Provided data:
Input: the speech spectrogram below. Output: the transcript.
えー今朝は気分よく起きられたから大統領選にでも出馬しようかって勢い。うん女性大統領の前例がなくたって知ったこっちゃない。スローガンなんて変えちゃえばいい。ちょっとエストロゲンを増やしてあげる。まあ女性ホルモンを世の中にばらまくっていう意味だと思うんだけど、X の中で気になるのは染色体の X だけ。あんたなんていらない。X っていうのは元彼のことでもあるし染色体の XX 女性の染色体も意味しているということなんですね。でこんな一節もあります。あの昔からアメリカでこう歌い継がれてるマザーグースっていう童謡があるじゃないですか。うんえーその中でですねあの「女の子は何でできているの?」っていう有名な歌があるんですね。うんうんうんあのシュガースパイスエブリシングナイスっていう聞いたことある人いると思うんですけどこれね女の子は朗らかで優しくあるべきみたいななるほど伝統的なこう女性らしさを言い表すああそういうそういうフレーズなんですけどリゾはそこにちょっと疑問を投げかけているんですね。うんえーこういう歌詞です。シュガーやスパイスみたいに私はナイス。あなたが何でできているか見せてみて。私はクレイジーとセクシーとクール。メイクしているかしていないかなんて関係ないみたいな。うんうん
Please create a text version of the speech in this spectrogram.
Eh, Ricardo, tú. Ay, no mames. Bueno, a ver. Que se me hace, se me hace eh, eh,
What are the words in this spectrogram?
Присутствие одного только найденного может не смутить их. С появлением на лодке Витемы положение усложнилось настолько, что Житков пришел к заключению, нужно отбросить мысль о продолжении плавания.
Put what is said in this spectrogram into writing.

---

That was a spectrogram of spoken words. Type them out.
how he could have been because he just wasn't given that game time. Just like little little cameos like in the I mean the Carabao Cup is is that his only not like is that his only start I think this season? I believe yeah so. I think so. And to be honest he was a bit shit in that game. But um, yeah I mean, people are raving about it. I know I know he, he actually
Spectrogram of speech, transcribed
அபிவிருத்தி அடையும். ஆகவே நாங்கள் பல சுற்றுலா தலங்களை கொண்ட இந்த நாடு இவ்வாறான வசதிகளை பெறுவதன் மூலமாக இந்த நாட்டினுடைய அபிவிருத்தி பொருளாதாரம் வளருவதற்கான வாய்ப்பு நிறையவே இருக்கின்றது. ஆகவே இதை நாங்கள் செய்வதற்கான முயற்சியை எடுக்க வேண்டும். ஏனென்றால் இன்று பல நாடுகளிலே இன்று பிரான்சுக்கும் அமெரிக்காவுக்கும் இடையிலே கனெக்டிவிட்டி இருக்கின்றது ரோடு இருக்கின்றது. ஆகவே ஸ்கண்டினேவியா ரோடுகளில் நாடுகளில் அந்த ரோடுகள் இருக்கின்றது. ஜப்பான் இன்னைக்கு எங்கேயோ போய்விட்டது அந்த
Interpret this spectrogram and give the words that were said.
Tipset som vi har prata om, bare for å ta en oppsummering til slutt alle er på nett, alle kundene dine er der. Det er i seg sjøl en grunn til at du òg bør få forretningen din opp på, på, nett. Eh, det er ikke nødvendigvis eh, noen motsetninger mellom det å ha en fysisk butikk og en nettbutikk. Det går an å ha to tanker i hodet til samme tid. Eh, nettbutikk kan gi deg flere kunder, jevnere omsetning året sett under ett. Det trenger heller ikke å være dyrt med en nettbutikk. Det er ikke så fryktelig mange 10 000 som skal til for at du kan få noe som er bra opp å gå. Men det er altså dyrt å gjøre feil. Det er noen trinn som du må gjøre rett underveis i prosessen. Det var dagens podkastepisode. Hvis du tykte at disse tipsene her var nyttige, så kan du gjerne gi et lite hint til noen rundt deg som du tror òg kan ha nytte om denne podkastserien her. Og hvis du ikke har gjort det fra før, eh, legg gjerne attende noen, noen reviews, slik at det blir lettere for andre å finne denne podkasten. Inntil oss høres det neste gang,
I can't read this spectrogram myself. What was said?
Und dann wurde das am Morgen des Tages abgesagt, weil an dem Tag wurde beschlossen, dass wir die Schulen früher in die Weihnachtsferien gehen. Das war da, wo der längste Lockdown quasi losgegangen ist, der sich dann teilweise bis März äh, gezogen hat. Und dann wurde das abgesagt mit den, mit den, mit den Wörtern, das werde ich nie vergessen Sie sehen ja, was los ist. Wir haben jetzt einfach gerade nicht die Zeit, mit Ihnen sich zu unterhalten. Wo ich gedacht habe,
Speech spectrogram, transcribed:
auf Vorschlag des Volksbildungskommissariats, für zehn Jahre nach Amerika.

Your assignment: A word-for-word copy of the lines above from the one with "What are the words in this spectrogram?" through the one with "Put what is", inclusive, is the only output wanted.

Response to this task:
What are the words in this spectrogram?
Присутствие одного только найденного может не смутить их. С появлением на лодке Витемы положение усложнилось настолько, что Житков пришел к заключению, нужно отбросить мысль о продолжении плавания.
Put what is said in this spectrogram into writing.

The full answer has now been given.